Today’s current environmental issues provoke a good deal of science, research and controversy. Questia, the premier online research and paper-writing tool, is a terrific resource for exploring the history of complex environmental topics such as climate change, global warming and sustainable development. According to the National Climatic Data Center, the first eight months of 2012 were the hottest ever recorded in the continental United States. Researchers at the U.S. National Snow and Ice Data Center have said a key indicator of climate change, arctic ice, has melted to its lowest level on record this year.
From the Ivory-billed Woodpecker to the Javan Rhinoceros to the Greater Bamboo Lemur, no less than one in ten species could face extinction by the year 2100, according to research by the University of Exeter. How does humanity consider what to save? When do we let go? And is there a fine line drawn somewhere in the sand? To assist students in their research of today’s environmental challenges, we’ve granted access to reference works on some of the most pressing environmental issues of our time.
To provide context, Questia is granting access to reference works on five books that explore in detail the complexity of these monumental environmental problems for free for the entire month!
Authors Eric A. Posner and David Weisbach tackle the subject of climate change by arguing for pragmatic constraints constituting a moral vision whereby states cooperatively advance the well-being of their populations, and hence the global population, by agreeing to limits on greenhouse gas emissions. Allocation of burdens will vary given the state of those countries contributing the most to global warming but ethical considerations will play an important role in helping to generate a surplus, in the form of credits or monetary payments among countries. [Posner, Eric A., and David Weisbach. Climate Change Justice. Princeton, NJ: Princeton UP, 2010.Questia. Web. 18 Oct. 2012.]
A vast number of people living in developing countries are faced with the continued dilemma of economic prosperity at the expense of environmental degradation.
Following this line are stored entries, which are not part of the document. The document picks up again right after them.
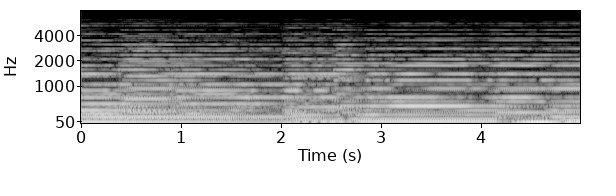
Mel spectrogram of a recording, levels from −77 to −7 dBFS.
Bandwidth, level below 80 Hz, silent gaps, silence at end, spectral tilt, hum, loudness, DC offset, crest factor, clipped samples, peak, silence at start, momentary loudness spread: 6 kHz; -22 dBFS; none; 0 s; -8 dB/octave; none; -19 LUFS; under 0.1%; 12 dB; under 0.1%; -6 dBFS; 0 s; 3 LU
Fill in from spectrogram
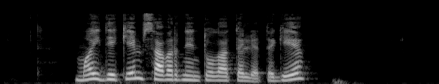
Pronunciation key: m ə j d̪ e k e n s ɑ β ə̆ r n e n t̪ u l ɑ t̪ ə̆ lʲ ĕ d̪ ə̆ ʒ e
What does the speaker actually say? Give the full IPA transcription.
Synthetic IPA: m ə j d̪ e k e m s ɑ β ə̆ r n e n t̪ o l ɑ t̪ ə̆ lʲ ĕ t̪ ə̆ ɣ e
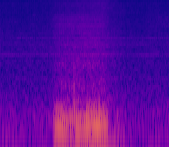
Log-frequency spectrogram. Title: Putush(dog) snoring like humans!!!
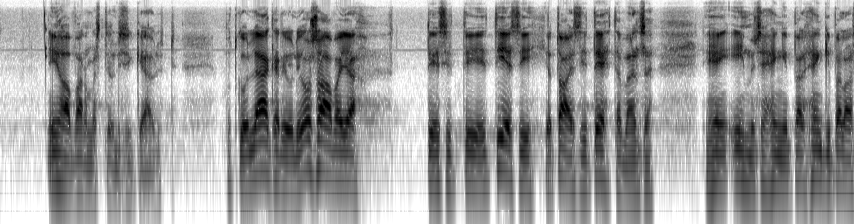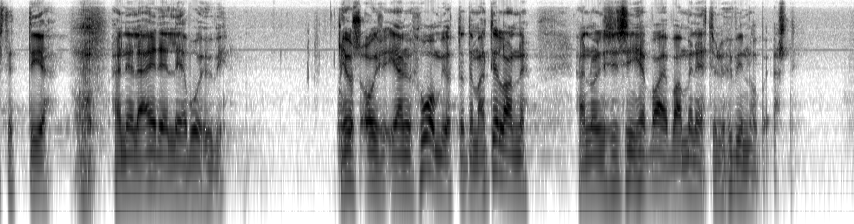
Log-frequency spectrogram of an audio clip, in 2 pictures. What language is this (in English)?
Finnish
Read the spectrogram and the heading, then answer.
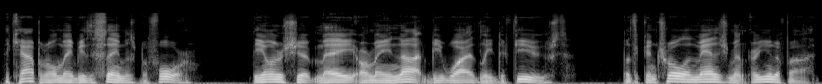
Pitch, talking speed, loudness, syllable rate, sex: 100 Hz, 175 wpm, -15 LUFS, 5.8 syllables/s, male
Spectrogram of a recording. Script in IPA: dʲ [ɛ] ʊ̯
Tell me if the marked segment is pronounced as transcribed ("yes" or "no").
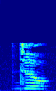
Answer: yes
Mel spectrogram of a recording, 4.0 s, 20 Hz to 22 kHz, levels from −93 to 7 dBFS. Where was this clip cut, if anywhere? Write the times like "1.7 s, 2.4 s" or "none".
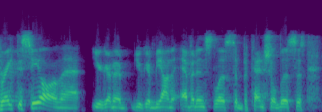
1.1 s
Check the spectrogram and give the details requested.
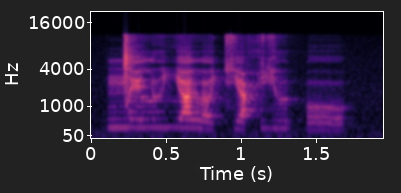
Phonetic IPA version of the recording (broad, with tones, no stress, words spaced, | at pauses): ŋ͡ǀe˦lɯ˦ʎa˦ lʌ˨t͡ɕɛ˨ħ ʑɯ˦ho˨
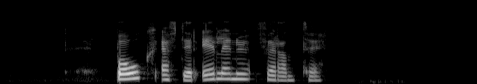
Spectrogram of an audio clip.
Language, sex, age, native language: Icelandic, female, 20-29, Icelandic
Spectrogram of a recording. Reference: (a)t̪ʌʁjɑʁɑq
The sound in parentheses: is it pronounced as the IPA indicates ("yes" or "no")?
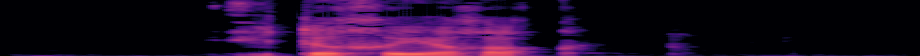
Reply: no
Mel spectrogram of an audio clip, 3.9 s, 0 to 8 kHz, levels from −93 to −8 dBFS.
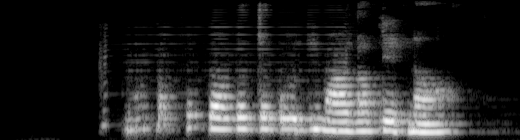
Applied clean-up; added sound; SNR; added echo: neural mask model DeepFilterNet 3.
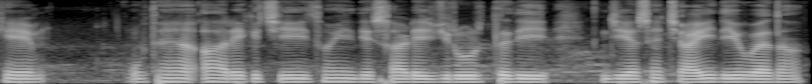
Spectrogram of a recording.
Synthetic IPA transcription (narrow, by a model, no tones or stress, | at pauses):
keː | ʊt̪ʰːɛ̃ːəəɾɪkt͡ʃiːzt̪ʰõːĩːd̪eːsaːɽeːzəɾuːɾət̪d̪iːd͡ʒeːəsɛ̃ːt͡ʃaːiːd̪iːɦʊʋɛːt̪ãː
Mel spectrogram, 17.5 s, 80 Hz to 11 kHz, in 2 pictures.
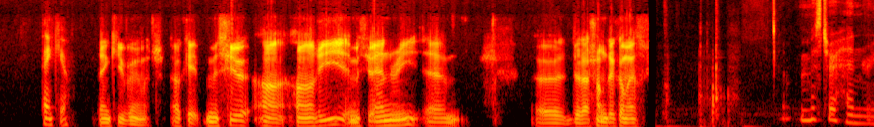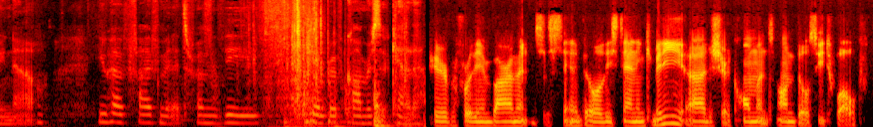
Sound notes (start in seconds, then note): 9.2 speaking French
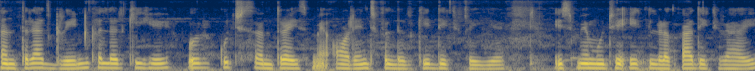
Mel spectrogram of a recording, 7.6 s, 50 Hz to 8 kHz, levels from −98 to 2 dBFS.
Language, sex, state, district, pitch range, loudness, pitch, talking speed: Hindi, female, Bihar, Vaishali, 165-185 Hz, -16 LUFS, 175 Hz, 165 wpm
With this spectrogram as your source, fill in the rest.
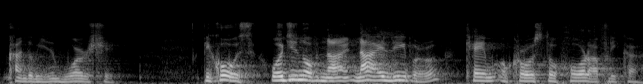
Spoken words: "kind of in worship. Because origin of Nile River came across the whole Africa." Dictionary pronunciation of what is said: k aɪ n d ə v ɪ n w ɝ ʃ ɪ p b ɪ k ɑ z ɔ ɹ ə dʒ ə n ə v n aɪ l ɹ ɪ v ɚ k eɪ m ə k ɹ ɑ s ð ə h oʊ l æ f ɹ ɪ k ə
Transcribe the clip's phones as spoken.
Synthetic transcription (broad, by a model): k aɪ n d ə v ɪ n w ɝ ʃ ɪ p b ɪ k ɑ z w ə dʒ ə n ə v n aɪ l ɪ b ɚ k eɪ m ə k ɹ ɑ s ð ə h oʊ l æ f ɹ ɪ k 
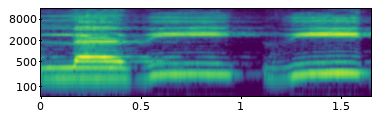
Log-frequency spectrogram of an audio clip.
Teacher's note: Huruf dzanya ujung lidah dengan ujung gigi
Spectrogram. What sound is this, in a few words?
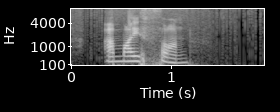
"amaethon", welsh pronouciations; Wales/welsh names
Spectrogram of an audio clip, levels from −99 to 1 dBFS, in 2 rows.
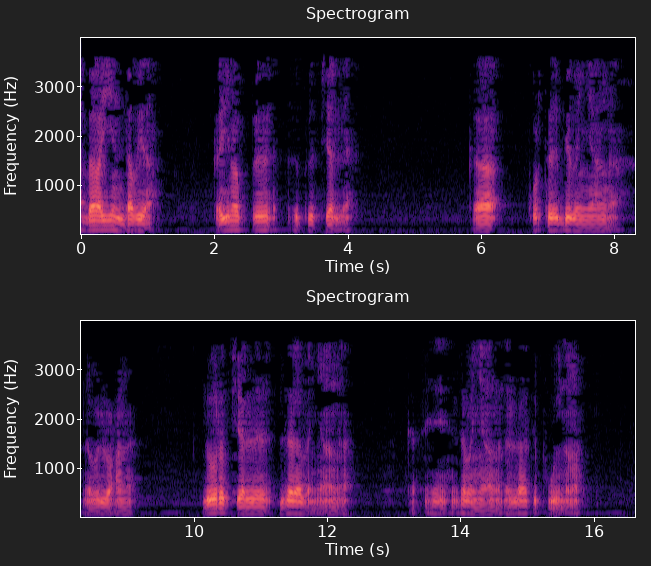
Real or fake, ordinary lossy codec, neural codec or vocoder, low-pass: real; MP3, 16 kbps; none; 3.6 kHz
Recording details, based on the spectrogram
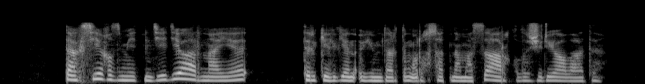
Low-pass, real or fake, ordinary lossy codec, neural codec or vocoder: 7.2 kHz; real; none; none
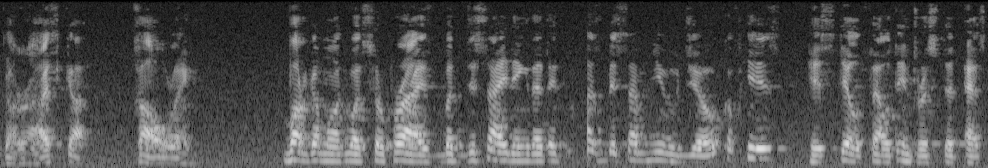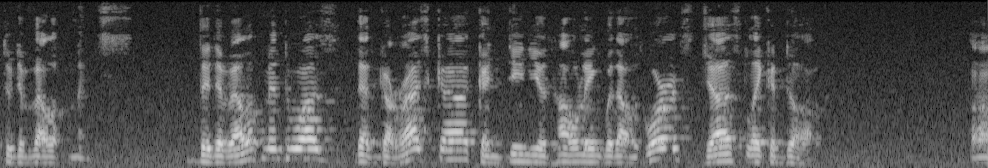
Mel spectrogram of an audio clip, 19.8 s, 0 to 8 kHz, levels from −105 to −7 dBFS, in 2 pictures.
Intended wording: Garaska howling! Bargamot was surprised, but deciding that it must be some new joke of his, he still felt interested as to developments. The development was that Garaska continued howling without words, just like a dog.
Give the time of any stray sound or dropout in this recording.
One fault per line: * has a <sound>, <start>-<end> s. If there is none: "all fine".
* has a dropout, 5.7-5.9 s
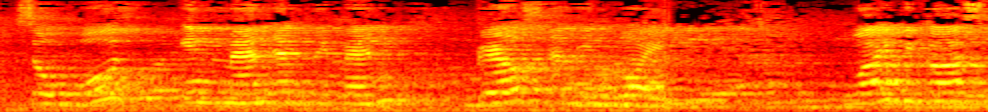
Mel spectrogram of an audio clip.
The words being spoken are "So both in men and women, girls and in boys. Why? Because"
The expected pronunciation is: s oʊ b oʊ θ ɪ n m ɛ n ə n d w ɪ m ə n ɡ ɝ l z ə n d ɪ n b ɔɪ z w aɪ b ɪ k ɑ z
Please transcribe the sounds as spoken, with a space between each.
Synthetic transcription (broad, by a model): s oʊ b oʊ t ɪ n m ɛ n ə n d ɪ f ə n ɡ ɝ l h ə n ɪ n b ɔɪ w aɪ b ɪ k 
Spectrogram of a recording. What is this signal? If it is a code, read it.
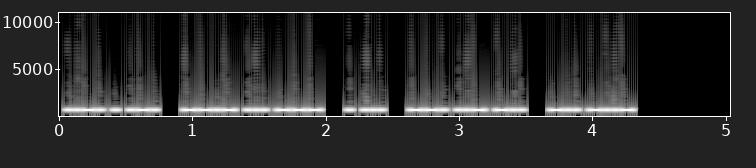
Morse code, heard as a keyed tone, about 46 wpm, 700 Hz. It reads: FER QSO ES GUD DX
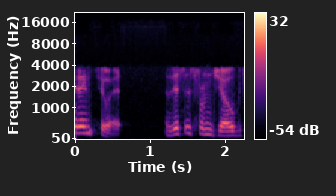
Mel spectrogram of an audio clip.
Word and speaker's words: Job: And the first reading is from Job. Now, you know, it's spelled J-O-B, and so it's not job. So it's, you know, it's not pronounced job. It's traditionally pronounced Job.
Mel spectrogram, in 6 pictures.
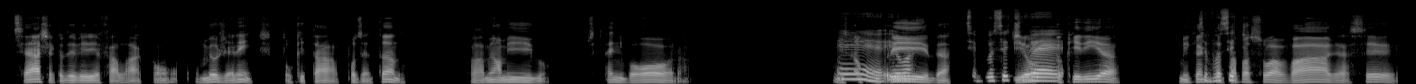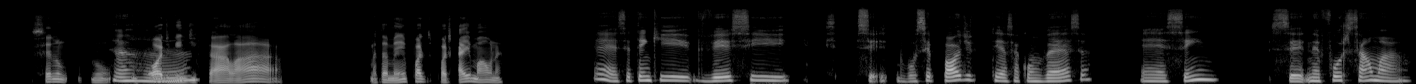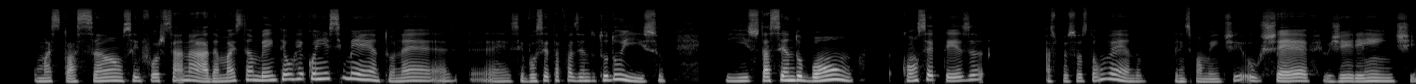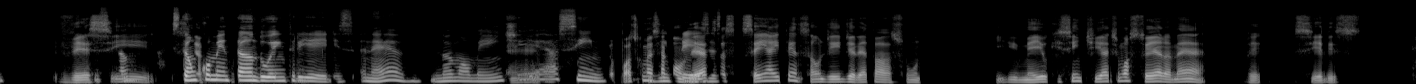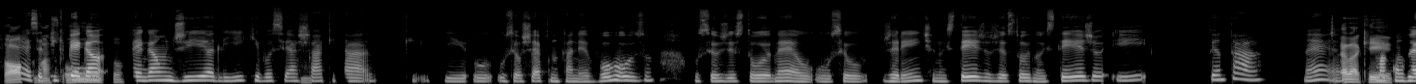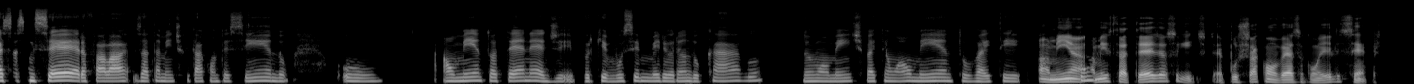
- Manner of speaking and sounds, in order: tapping
- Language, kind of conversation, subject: Portuguese, advice, Como pedir uma promoção ao seu gestor após resultados consistentes?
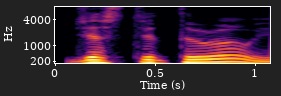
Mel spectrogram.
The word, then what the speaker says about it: Theroux: Justin Theroux, you're right.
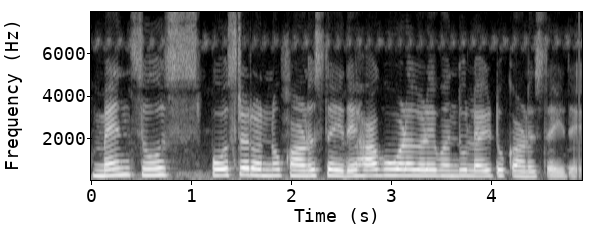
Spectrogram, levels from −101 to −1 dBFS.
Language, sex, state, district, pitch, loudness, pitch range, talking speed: Kannada, female, Karnataka, Bidar, 270 Hz, -13 LUFS, 260-290 Hz, 135 wpm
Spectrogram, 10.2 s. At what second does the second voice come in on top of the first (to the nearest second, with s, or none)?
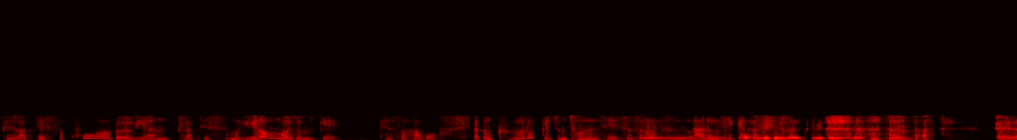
6 s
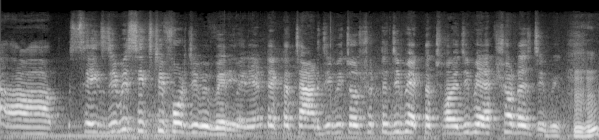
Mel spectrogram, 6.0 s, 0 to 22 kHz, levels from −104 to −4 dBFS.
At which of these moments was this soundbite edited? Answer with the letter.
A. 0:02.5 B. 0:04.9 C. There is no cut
A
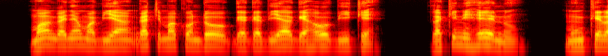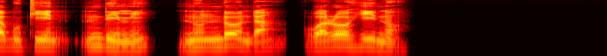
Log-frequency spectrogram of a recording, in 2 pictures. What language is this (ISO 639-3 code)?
mgv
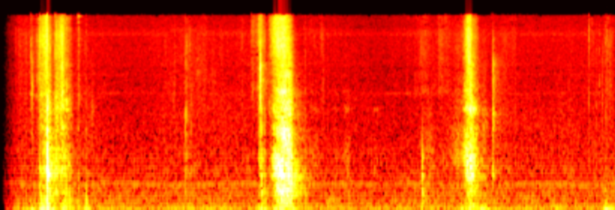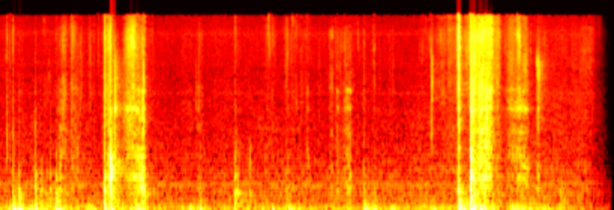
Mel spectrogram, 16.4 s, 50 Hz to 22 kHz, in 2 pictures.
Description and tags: VEGETABLES CUTTING - 3
Sound of someone who is cutting vegetables (chicory). Sound recorded with a ZOOM H4N Pro.
Son de quelqu’un qui coupe des légumes (endive). Son enregistré avec un ZOOM H4N Pro.
cut, knife, slice, couteau, eat, cook, legumes, kitchen, legume, nourriture, vegetable, cooking, food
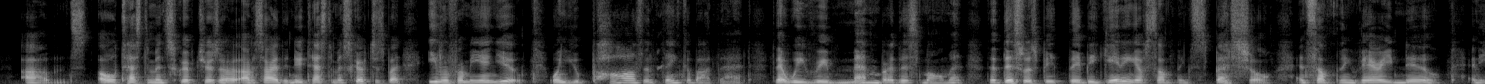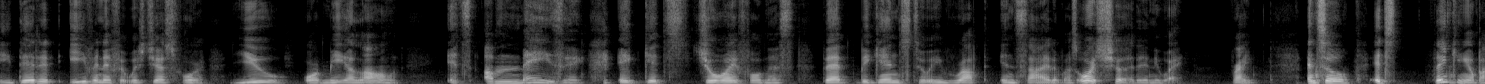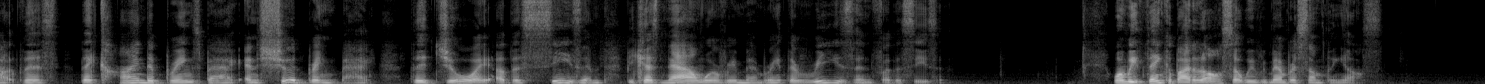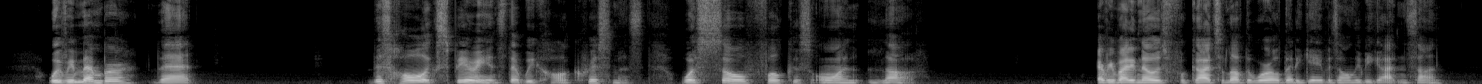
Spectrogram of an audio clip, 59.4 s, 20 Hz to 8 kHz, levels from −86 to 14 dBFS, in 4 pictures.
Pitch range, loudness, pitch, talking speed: 100-135 Hz, -23 LUFS, 110 Hz, 145 wpm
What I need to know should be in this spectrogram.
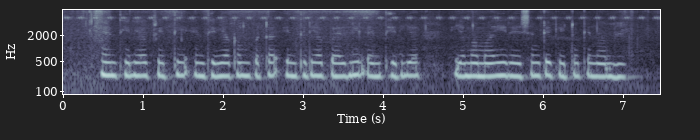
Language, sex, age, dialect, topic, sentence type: Hindi, female, 25-30, Marwari Dhudhari, agriculture, statement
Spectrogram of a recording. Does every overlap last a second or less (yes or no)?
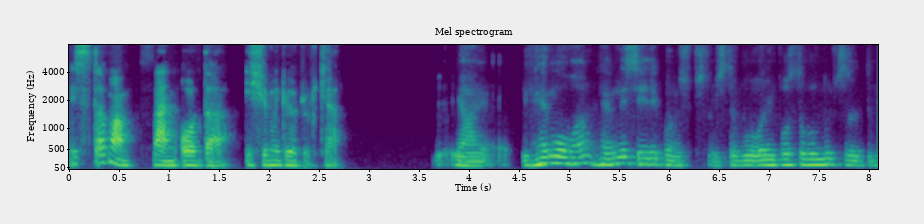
yes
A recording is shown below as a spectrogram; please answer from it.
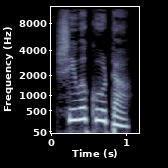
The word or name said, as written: ಸವಕಟ್ಟು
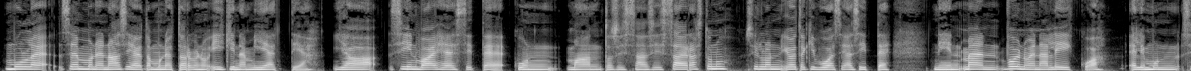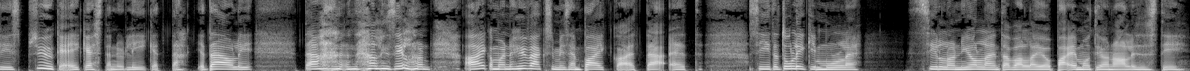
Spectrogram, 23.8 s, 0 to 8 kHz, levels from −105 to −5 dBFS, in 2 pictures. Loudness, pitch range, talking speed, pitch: -22 LUFS, 205-245 Hz, 140 wpm, 225 Hz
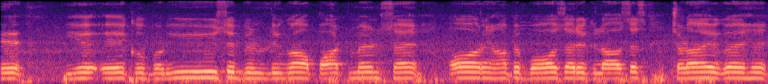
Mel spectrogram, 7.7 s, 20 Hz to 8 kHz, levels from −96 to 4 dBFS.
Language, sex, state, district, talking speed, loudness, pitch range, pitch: Hindi, male, Haryana, Rohtak, 125 wpm, -13 LUFS, 150-160 Hz, 160 Hz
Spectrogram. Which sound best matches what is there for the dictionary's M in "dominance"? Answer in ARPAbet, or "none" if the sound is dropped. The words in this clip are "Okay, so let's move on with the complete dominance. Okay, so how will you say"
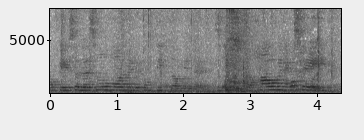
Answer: none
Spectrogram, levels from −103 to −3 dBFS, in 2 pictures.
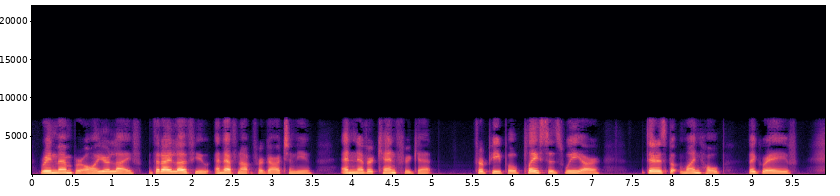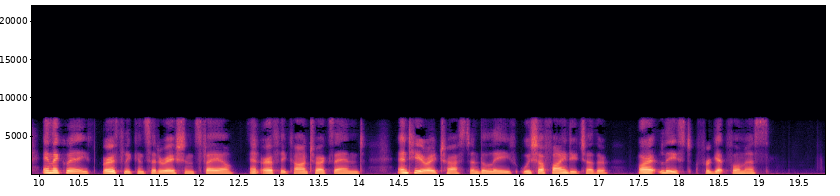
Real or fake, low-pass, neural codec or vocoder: fake; 7.2 kHz; codec, 24 kHz, 0.9 kbps, WavTokenizer, large speech release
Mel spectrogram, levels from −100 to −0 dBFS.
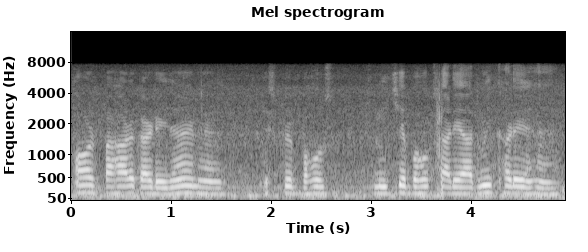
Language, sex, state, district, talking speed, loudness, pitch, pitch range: Hindi, male, Gujarat, Valsad, 155 wpm, -15 LUFS, 150 Hz, 140-155 Hz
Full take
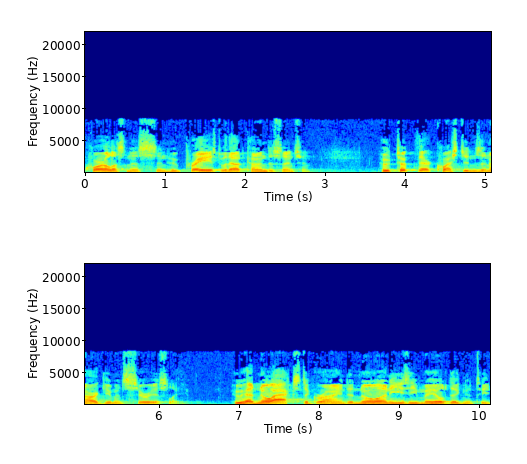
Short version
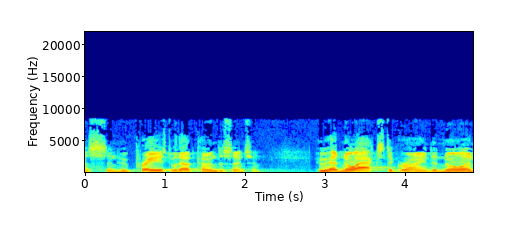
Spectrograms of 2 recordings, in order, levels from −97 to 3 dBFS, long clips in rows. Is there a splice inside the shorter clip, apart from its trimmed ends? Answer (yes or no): yes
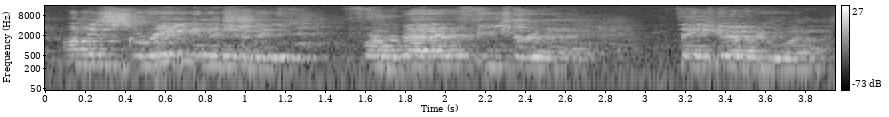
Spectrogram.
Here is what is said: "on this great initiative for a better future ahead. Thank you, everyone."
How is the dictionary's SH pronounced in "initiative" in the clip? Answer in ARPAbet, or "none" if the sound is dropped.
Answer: SH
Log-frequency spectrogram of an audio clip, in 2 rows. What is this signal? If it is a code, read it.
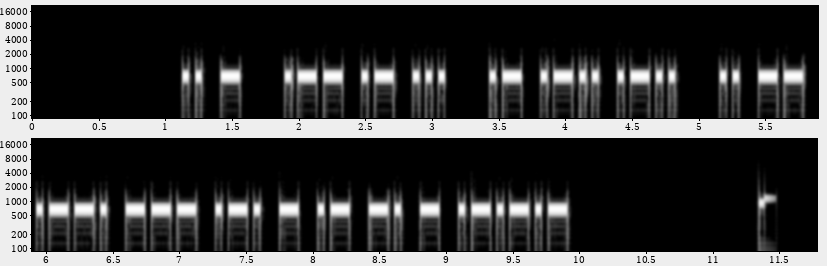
Morse code, heard as a keyed tone, about 25 wpm, 700 Hz. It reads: IT WAS ALL IMPORTANT.
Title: Sentences from Top 600 Words 25wpm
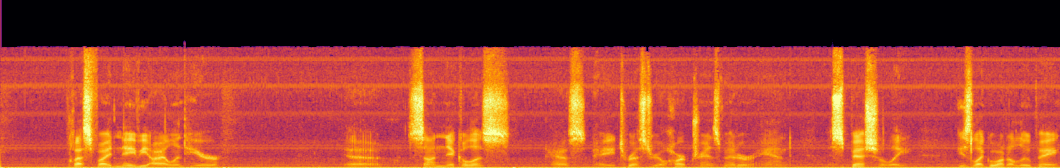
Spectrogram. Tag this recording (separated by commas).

Farmland, forests, wetlands, and coastal areas are under constant threat by industrial development while at the same time form the basis of livelihood for many of its inhabitants. Misguided policies can lead to short term gain but long term harm to the environment and for future generations. Author David Glover’s book explores economic questions on the value of environmental benefits versus the costs of safeguarding them and can we assess the impacts of environmental action (or inaction) on the poor? [Glover, David. Valuing the Environment: Economics for a Sustainable Future. Ottawa: International Development Research Centre, 2010. Questia. Web. 18 Oct. 2012.]
Authors Christine E. Gudorf and James E. Huchingson document recent case studies on the topic of environmental ethics, including water privatization and governmental efforts at mitigating global climate change. Other case studies revolve around the experience that teachers of environmental ethics encounter in the classroom, including such questions as: “Why should we care?” “Why should I put the interests of animals or habitats or future human beings ahead of my personal interests?” Or “What are the values that would oblige us to conserve the natural environment?” These are central questions faced by both students and those who work in the fields of economics and politics. [Gudorf, Christine E., and James E. Huchingson. Boundaries: A Casebook in Environmental Ethics. 2nd ed. Washington, DC: Georgetown UP, 2010. Questia. Web. 18 Oct. 2012.]
Author Michael R. Greenberg pores over the experience of what is involved in the creation of environmental policy and practice. Case studies are examined leading readers to a better understanding of how certain factors have driven key environmental health decisions in the United States. Greenberg’s goal is for the reader to recognize that adopting a specific framework and learning key theories and tools will help place you in a better position to respond to new policy issues that emerge. [Greenberg, Michael R. Environmental Policy Analysis and Practice. New Brunswick, NJ: Rutgers UP, 2007. Questia. Web. 18 Oct. 2012.]
Author Toddi A. Steelman provides insight into the conditions that impede or facilitate successful innovations. For Steelman, given that public agencies, nonprofit organizations, and philanthropic organizations invest millions of dollars in promoting innovative programs, it is imperative that we understand the conditions under which these innovations are likely to fulfill their promise. If we can understand these conditions, then we can better target funding, human resources, and political will to support innovations over the long term. [Steelman, Toddi A. Implementing Innovation: Fostering Enduring Change in Environmental and Natural Resource Governance. Washington, DC: Georgetown UP, 2010. Questia. Web. 18 Oct. 2012.]
Visit Questia’s topic page on environmental issues for more information. If not already a member, you can try Questia free for one day and conduct research into environmental issues in our books and journals.